Everything in the listing should be set down exactly, apart from the pictures.

● RECORDS SUPPLIED:
● ● ● ● ●
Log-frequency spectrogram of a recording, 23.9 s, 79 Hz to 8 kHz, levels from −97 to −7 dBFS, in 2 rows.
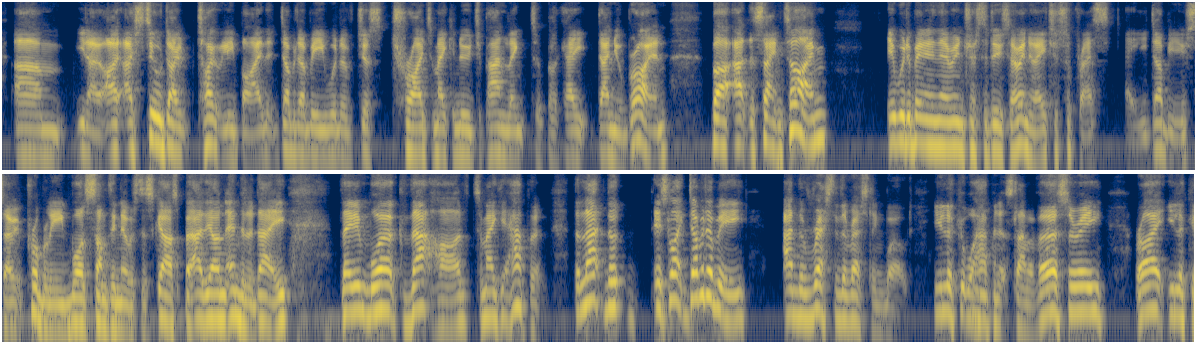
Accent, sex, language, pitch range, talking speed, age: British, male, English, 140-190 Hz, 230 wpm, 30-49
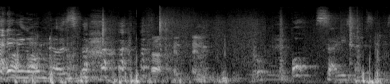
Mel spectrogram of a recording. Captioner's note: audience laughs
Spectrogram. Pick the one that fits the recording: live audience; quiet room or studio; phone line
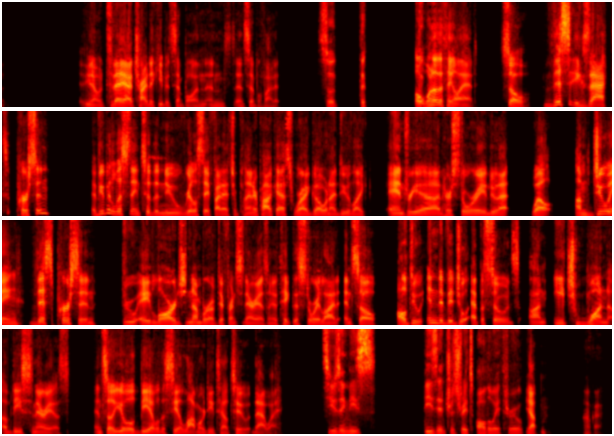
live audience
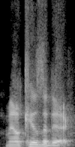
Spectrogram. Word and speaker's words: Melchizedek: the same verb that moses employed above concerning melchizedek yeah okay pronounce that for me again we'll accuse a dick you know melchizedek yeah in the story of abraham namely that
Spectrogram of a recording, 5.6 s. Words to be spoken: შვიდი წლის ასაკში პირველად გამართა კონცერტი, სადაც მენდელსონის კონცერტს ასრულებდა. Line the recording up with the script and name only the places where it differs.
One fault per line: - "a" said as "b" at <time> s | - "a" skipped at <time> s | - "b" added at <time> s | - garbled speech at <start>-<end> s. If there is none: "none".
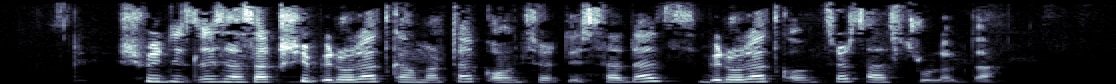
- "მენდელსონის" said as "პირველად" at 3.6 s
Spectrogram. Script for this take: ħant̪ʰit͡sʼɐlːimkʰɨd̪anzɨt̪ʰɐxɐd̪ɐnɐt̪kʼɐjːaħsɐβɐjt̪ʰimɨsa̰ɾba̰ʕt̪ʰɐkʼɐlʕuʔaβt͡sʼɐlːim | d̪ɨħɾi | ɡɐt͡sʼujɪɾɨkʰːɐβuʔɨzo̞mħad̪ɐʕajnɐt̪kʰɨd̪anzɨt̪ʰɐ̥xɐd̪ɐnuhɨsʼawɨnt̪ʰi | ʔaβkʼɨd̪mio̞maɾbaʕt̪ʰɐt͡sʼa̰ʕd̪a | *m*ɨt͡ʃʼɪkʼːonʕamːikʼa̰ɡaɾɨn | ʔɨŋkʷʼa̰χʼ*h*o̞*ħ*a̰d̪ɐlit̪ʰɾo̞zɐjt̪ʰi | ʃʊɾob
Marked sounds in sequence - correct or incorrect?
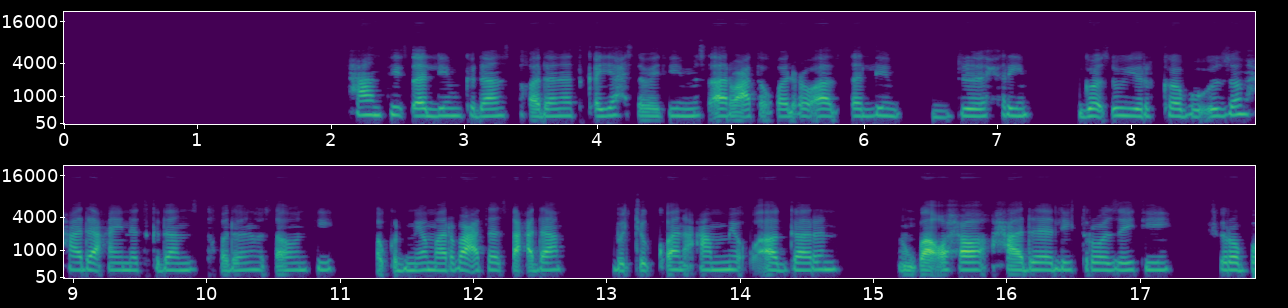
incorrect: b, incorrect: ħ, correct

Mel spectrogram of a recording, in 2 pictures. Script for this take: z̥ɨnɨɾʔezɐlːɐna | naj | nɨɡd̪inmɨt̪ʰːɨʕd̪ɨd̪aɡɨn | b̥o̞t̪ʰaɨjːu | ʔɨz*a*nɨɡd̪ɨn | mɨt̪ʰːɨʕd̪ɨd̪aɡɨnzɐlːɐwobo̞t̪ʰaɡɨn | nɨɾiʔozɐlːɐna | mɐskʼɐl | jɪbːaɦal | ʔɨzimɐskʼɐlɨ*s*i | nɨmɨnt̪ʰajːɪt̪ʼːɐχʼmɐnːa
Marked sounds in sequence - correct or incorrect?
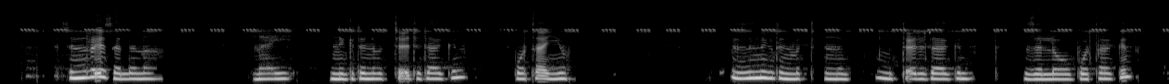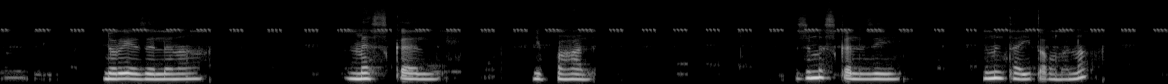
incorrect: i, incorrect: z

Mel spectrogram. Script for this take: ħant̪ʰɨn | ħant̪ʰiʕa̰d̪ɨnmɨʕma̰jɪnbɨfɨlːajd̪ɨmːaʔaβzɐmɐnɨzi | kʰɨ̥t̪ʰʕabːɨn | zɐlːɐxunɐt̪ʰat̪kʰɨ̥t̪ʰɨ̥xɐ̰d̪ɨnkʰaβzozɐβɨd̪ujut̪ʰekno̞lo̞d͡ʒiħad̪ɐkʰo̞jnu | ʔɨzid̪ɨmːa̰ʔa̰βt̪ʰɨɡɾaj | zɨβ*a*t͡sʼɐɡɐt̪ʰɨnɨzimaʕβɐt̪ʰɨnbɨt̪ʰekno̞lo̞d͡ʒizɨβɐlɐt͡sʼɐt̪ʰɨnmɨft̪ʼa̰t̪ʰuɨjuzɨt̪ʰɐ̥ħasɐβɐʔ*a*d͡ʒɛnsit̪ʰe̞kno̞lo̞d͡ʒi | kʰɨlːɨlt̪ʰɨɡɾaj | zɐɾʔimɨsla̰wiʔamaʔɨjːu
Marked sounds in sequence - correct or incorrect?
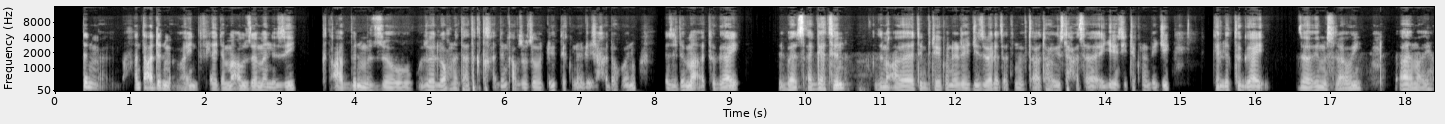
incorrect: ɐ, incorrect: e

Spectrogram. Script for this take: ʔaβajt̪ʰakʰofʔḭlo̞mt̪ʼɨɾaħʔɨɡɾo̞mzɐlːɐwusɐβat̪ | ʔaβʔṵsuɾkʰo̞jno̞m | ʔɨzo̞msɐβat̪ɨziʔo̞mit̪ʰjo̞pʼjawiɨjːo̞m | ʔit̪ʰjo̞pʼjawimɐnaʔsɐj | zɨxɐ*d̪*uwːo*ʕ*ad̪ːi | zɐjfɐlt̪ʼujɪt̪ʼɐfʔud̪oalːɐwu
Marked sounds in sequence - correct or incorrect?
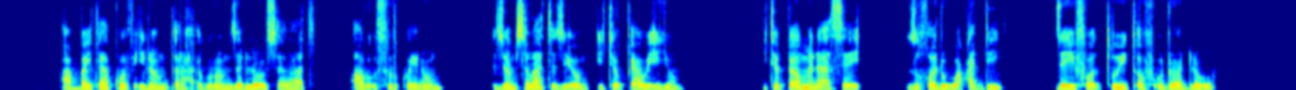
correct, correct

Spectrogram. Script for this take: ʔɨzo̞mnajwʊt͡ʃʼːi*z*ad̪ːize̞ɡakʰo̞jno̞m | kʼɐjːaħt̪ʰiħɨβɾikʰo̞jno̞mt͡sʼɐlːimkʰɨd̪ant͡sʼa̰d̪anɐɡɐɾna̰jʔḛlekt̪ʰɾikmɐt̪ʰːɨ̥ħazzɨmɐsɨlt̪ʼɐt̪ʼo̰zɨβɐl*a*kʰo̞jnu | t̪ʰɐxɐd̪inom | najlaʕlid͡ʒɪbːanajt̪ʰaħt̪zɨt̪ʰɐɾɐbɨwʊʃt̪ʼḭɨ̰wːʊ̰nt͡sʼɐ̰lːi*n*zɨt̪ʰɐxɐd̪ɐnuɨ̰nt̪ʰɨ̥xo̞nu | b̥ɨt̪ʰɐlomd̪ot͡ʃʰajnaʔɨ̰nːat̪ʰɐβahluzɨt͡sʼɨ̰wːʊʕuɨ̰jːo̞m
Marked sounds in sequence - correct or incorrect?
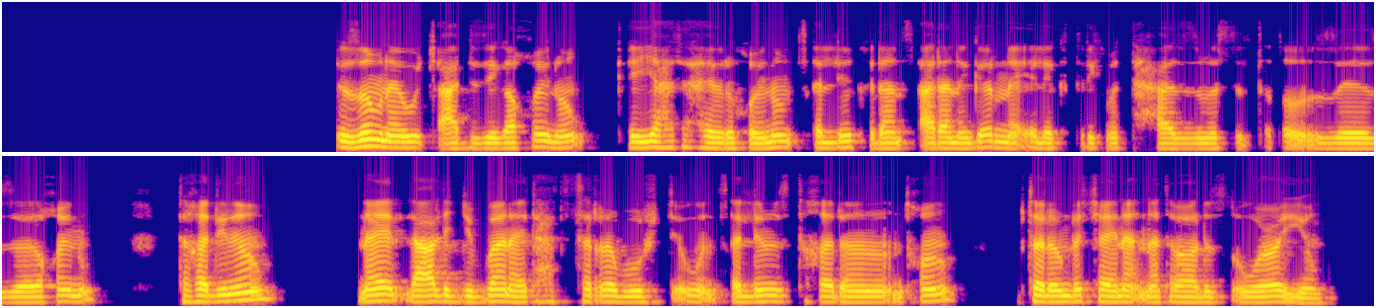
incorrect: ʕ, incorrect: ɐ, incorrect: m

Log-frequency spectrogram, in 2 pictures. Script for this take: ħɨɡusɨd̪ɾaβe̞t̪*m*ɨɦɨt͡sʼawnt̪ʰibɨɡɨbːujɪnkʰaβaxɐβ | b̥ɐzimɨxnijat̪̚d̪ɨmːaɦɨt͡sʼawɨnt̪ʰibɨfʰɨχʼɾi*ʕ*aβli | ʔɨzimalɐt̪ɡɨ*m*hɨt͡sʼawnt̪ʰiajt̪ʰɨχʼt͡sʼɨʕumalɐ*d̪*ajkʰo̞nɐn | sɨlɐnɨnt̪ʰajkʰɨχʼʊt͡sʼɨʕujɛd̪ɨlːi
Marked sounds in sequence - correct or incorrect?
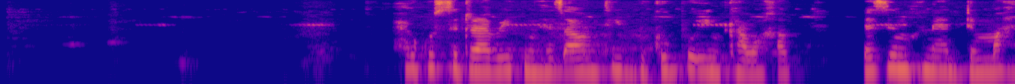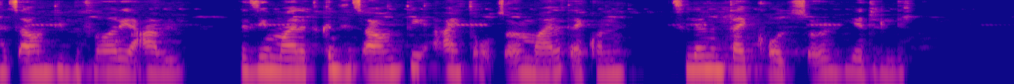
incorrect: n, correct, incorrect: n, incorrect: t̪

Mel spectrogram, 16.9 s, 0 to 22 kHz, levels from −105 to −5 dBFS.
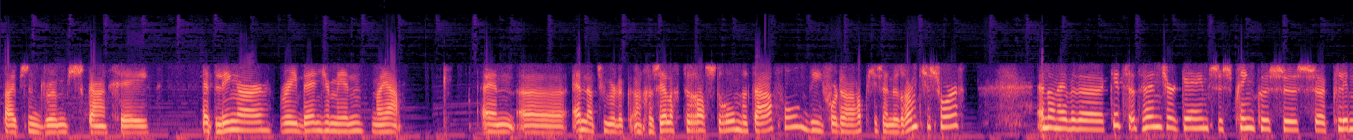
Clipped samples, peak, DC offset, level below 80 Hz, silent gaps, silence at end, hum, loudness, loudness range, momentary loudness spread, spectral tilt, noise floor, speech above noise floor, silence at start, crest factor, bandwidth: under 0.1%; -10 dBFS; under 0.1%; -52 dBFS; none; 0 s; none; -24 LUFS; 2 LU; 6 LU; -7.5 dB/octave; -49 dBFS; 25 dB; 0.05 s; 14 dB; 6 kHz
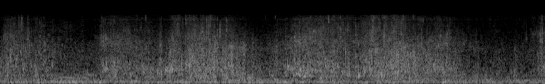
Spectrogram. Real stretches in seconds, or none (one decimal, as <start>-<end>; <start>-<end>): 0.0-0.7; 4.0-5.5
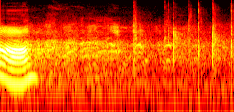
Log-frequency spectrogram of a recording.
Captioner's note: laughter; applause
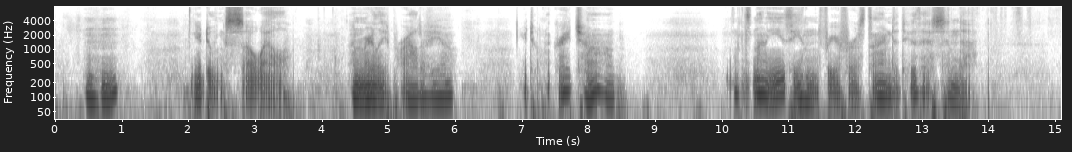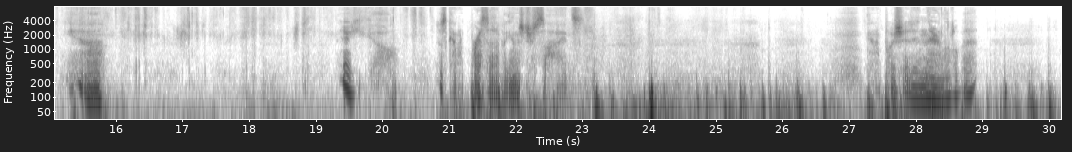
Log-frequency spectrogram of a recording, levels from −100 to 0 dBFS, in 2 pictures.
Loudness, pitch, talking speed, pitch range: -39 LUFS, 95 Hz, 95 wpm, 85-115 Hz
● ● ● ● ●
● RESPONSE TO THIS TASK:
Log-frequency spectrogram of a recording, 23.9 s, 79 Hz to 8 kHz, levels from −97 to −7 dBFS, in 2 rows.
Accent, sex, language, pitch range, talking speed, age: British, male, English, 140-190 Hz, 230 wpm, 30-49
Mel spectrogram of a recording. Captioner's note: audience laughs
Spectrogram. Pick the one that fits the recording: live audience; quiet room or studio; phone line
live audience
Spectrogram. Word and speaker's words: Melchizedek: the same verb that moses employed above concerning melchizedek yeah okay pronounce that for me again we'll accuse a dick you know melchizedek yeah in the story of abraham namely that
Spectrogram of a recording, 5.6 s. Words to be spoken: შვიდი წლის ასაკში პირველად გამართა კონცერტი, სადაც მენდელსონის კონცერტს ასრულებდა. Line the recording up with the script and name only the places where it differs.
One fault per line: - "a" said as "b" at <time> s | - "a" skipped at <time> s | - "b" added at <time> s | - garbled speech at <start>-<end> s. If there is none: "none".
- "მენდელსონის" said as "პირველად" at 3.6 s
Spectrogram. Script for this take: ħant̪ʰit͡sʼɐlːimkʰɨd̪anzɨt̪ʰɐxɐd̪ɐnɐt̪kʼɐjːaħsɐβɐjt̪ʰimɨsa̰ɾba̰ʕt̪ʰɐkʼɐlʕuʔaβt͡sʼɐlːim | d̪ɨħɾi | ɡɐt͡sʼujɪɾɨkʰːɐβuʔɨzo̞mħad̪ɐʕajnɐt̪kʰɨd̪anzɨt̪ʰɐ̥xɐd̪ɐnuhɨsʼawɨnt̪ʰi | ʔaβkʼɨd̪mio̞maɾbaʕt̪ʰɐt͡sʼa̰ʕd̪a | *m*ɨt͡ʃʼɪkʼːonʕamːikʼa̰ɡaɾɨn | ʔɨŋkʷʼa̰χʼ*h*o̞*ħ*a̰d̪ɐlit̪ʰɾo̞zɐjt̪ʰi | ʃʊɾob
Marked sounds in sequence - correct or incorrect?
incorrect: b, incorrect: ħ, correct

Mel spectrogram of a recording, in 2 pictures. Script for this take: z̥ɨnɨɾʔezɐlːɐna | naj | nɨɡd̪inmɨt̪ʰːɨʕd̪ɨd̪aɡɨn | b̥o̞t̪ʰaɨjːu | ʔɨz*a*nɨɡd̪ɨn | mɨt̪ʰːɨʕd̪ɨd̪aɡɨnzɐlːɐwobo̞t̪ʰaɡɨn | nɨɾiʔozɐlːɐna | mɐskʼɐl | jɪbːaɦal | ʔɨzimɐskʼɐlɨ*s*i | nɨmɨnt̪ʰajːɪt̪ʼːɐχʼmɐnːa
Marked sounds in sequence - correct or incorrect?
incorrect: i, incorrect: z

Mel spectrogram. Script for this take: ħant̪ʰɨn | ħant̪ʰiʕa̰d̪ɨnmɨʕma̰jɪnbɨfɨlːajd̪ɨmːaʔaβzɐmɐnɨzi | kʰɨ̥t̪ʰʕabːɨn | zɐlːɐxunɐt̪ʰat̪kʰɨ̥t̪ʰɨ̥xɐ̰d̪ɨnkʰaβzozɐβɨd̪ujut̪ʰekno̞lo̞d͡ʒiħad̪ɐkʰo̞jnu | ʔɨzid̪ɨmːa̰ʔa̰βt̪ʰɨɡɾaj | zɨβ*a*t͡sʼɐɡɐt̪ʰɨnɨzimaʕβɐt̪ʰɨnbɨt̪ʰekno̞lo̞d͡ʒizɨβɐlɐt͡sʼɐt̪ʰɨnmɨft̪ʼa̰t̪ʰuɨjuzɨt̪ʰɐ̥ħasɐβɐʔ*a*d͡ʒɛnsit̪ʰe̞kno̞lo̞d͡ʒi | kʰɨlːɨlt̪ʰɨɡɾaj | zɐɾʔimɨsla̰wiʔamaʔɨjːu
Marked sounds in sequence - correct or incorrect?
incorrect: ɐ, incorrect: e

Spectrogram. Script for this take: ʔaβajt̪ʰakʰofʔḭlo̞mt̪ʼɨɾaħʔɨɡɾo̞mzɐlːɐwusɐβat̪ | ʔaβʔṵsuɾkʰo̞jno̞m | ʔɨzo̞msɐβat̪ɨziʔo̞mit̪ʰjo̞pʼjawiɨjːo̞m | ʔit̪ʰjo̞pʼjawimɐnaʔsɐj | zɨxɐ*d̪*uwːo*ʕ*ad̪ːi | zɐjfɐlt̪ʼujɪt̪ʼɐfʔud̪oalːɐwu
Marked sounds in sequence - correct or incorrect?
correct, correct

Spectrogram. Script for this take: ʔɨzo̞mnajwʊt͡ʃʼːi*z*ad̪ːize̞ɡakʰo̞jno̞m | kʼɐjːaħt̪ʰiħɨβɾikʰo̞jno̞mt͡sʼɐlːimkʰɨd̪ant͡sʼa̰d̪anɐɡɐɾna̰jʔḛlekt̪ʰɾikmɐt̪ʰːɨ̥ħazzɨmɐsɨlt̪ʼɐt̪ʼo̰zɨβɐl*a*kʰo̞jnu | t̪ʰɐxɐd̪inom | najlaʕlid͡ʒɪbːanajt̪ʰaħt̪zɨt̪ʰɐɾɐbɨwʊʃt̪ʼḭɨ̰wːʊ̰nt͡sʼɐ̰lːi*n*zɨt̪ʰɐxɐd̪ɐnuɨ̰nt̪ʰɨ̥xo̞nu | b̥ɨt̪ʰɐlomd̪ot͡ʃʰajnaʔɨ̰nːat̪ʰɐβahluzɨt͡sʼɨ̰wːʊʕuɨ̰jːo̞m
Marked sounds in sequence - correct or incorrect?
incorrect: ʕ, incorrect: ɐ, incorrect: m

Log-frequency spectrogram, in 2 pictures. Script for this take: ħɨɡusɨd̪ɾaβe̞t̪*m*ɨɦɨt͡sʼawnt̪ʰibɨɡɨbːujɪnkʰaβaxɐβ | b̥ɐzimɨxnijat̪̚d̪ɨmːaɦɨt͡sʼawɨnt̪ʰibɨfʰɨχʼɾi*ʕ*aβli | ʔɨzimalɐt̪ɡɨ*m*hɨt͡sʼawnt̪ʰiajt̪ʰɨχʼt͡sʼɨʕumalɐ*d̪*ajkʰo̞nɐn | sɨlɐnɨnt̪ʰajkʰɨχʼʊt͡sʼɨʕujɛd̪ɨlːi
Marked sounds in sequence - correct or incorrect?
incorrect: n, correct, incorrect: n, incorrect: t̪

Mel spectrogram, 16.9 s, 0 to 22 kHz, levels from −105 to −5 dBFS.
Clipped samples, peak, DC offset, level below 80 Hz, silent gaps, silence at end, hum, loudness, loudness range, momentary loudness spread, spectral tilt, noise floor, speech above noise floor, silence at start, crest factor, bandwidth: under 0.1%; -10 dBFS; under 0.1%; -52 dBFS; none; 0 s; none; -24 LUFS; 2 LU; 6 LU; -7.5 dB/octave; -49 dBFS; 25 dB; 0.05 s; 14 dB; 6 kHz
Spectrogram. Real stretches in seconds, or none (one decimal, as <start>-<end>; <start>-<end>): 0.0-0.7; 4.0-5.5
Log-frequency spectrogram of a recording.
Captioner's note: laughter; applause
Log-frequency spectrogram of a recording, levels from −100 to 0 dBFS, in 2 pictures.
Loudness, pitch, talking speed, pitch range: -39 LUFS, 95 Hz, 95 wpm, 85-115 Hz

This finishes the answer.